**ABOUT THIS TASK**
Using the entries below, restate word for word only the lines from the one with "The picture below" to the final line, leaving the pictures out.

**SOURCE RECORDS**
----------
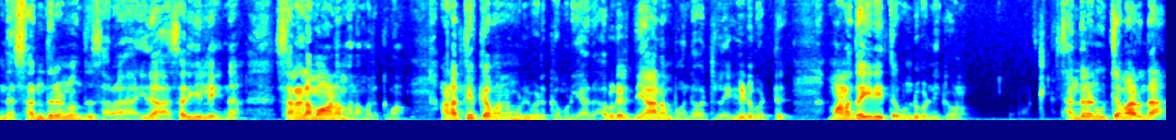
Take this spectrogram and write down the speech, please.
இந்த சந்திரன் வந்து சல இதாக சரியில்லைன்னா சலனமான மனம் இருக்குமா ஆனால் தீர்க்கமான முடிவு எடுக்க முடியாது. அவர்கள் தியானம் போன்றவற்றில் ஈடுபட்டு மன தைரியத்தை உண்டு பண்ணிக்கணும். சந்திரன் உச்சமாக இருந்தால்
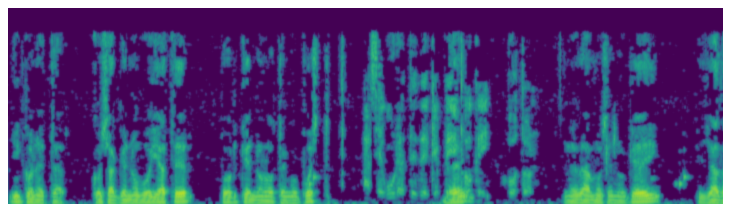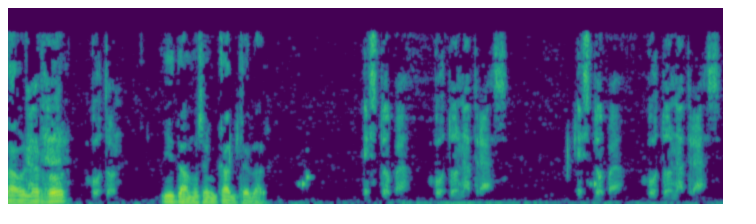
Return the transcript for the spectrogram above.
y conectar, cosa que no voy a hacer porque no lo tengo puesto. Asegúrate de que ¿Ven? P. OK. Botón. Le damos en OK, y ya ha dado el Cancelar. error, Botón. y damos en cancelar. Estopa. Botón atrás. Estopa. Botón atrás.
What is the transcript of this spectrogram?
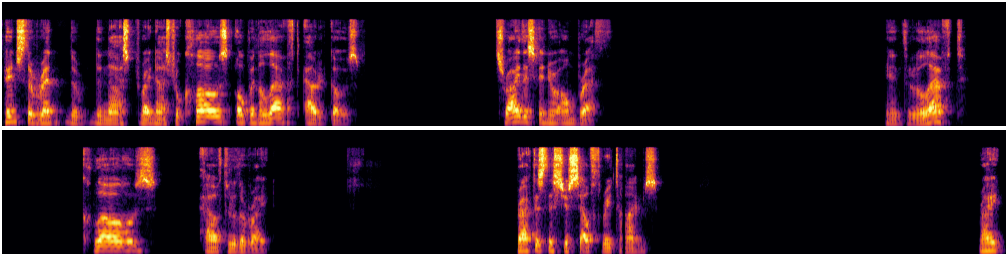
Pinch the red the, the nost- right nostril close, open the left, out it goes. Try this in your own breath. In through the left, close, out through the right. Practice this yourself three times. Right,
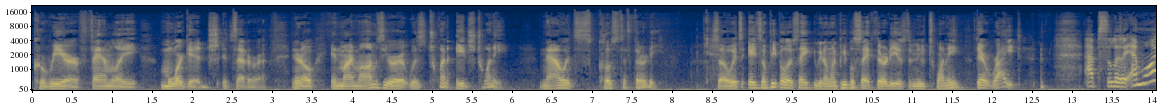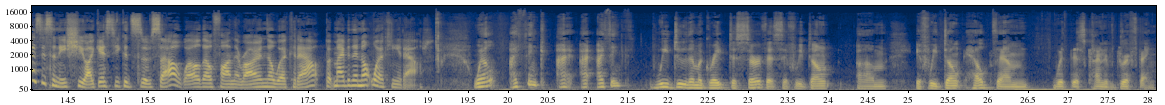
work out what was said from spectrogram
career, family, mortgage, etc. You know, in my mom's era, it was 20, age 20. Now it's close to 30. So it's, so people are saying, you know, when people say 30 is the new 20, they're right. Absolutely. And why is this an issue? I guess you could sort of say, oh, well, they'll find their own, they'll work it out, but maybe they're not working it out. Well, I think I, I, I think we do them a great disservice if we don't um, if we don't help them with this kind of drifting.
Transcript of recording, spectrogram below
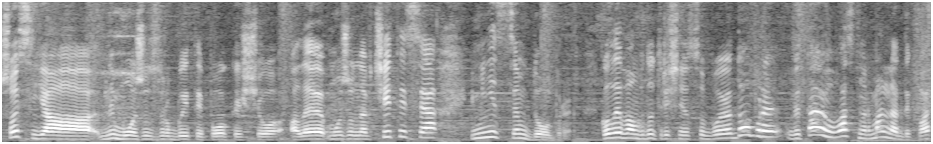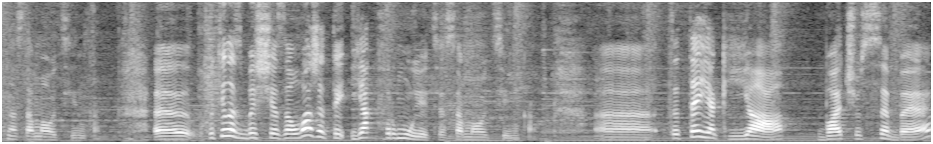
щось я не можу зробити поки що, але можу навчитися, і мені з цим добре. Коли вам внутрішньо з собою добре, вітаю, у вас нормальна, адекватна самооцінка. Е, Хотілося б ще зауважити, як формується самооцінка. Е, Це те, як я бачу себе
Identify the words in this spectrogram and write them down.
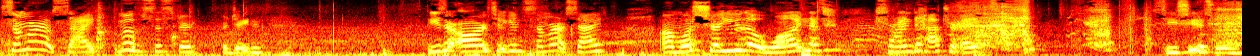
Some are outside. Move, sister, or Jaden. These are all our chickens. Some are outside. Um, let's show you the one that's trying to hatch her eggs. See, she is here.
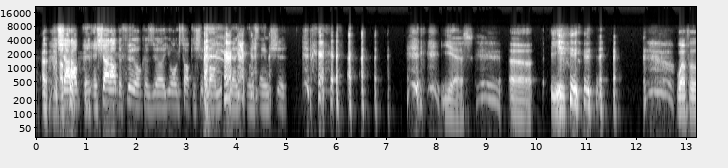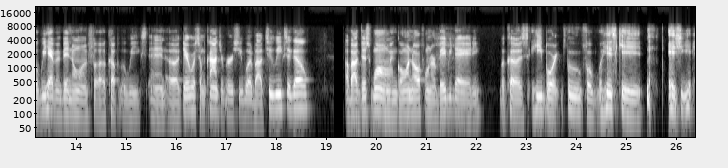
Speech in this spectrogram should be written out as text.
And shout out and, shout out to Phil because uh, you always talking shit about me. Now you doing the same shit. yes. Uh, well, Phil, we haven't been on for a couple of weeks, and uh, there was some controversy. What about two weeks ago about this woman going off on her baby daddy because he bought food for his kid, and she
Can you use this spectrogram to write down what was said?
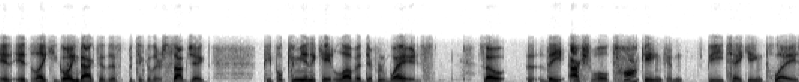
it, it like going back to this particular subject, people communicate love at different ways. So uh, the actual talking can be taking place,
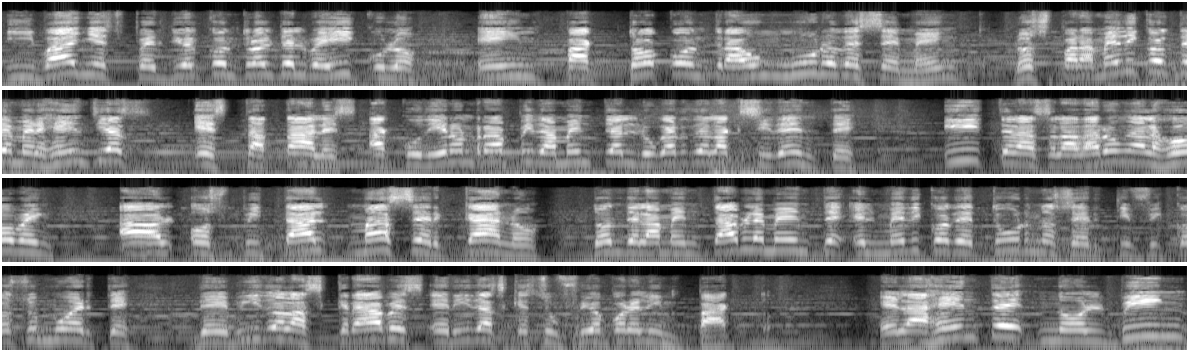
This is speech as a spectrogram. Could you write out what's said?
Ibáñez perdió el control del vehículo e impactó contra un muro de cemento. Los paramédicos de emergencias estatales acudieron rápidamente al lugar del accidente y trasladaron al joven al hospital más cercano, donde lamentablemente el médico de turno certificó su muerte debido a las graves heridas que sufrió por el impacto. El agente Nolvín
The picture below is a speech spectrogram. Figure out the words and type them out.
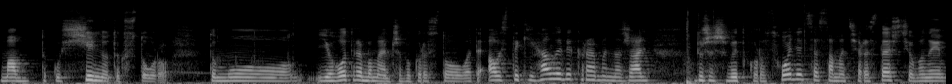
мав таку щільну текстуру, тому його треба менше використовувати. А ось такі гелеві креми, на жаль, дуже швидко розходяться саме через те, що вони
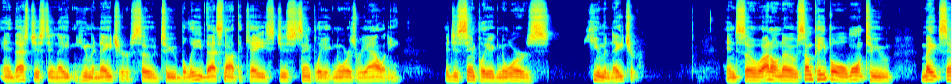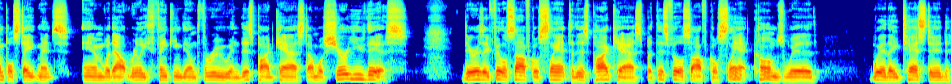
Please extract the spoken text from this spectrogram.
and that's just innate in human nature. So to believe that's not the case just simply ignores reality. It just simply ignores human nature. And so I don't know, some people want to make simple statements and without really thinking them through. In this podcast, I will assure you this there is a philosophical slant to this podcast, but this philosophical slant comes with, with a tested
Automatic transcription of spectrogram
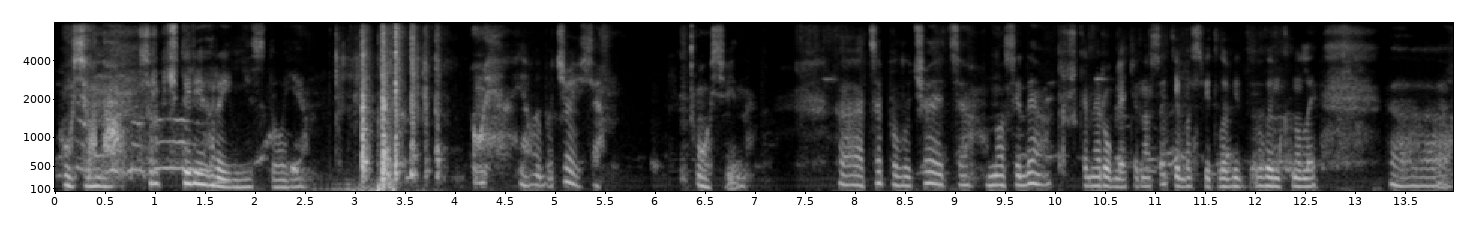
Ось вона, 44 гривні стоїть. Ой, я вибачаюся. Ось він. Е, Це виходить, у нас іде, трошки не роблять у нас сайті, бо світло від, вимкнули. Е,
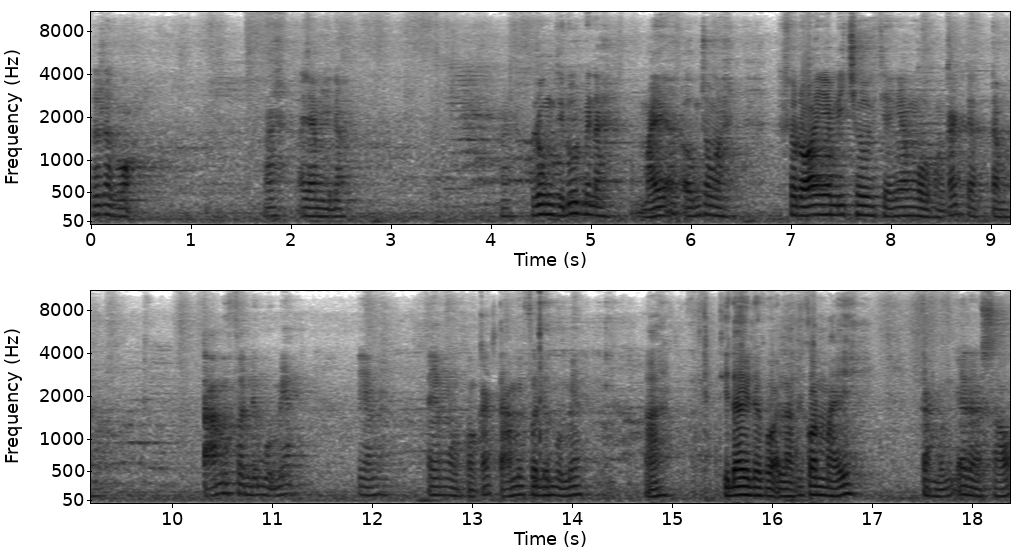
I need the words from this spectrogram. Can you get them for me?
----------
**RESPONSE**
The picture below is a speech spectrogram. Figure out the words and type them out.
мав таку щільну текстуру, тому його треба менше використовувати. А ось такі гелеві креми, на жаль, дуже швидко розходяться саме через те, що вони
Please extract the spoken text from this spectrogram.
and that's just innate in human nature. So to believe that's not the case just simply ignores reality. It just simply ignores human nature. And so I don't know, some people want to make simple statements and without really thinking them through. In this podcast, I will assure you this there is a philosophical slant to this podcast, but this philosophical slant comes with, with a tested
Automatic transcription of spectrogram
Ось вона, 44 гривні стоїть. Ой, я вибачаюся. Ось він. Е, Це виходить, у нас іде, трошки не роблять у нас сайті, бо світло від, вимкнули. Е,
I need the words from this spectrogram. Can you get them for me?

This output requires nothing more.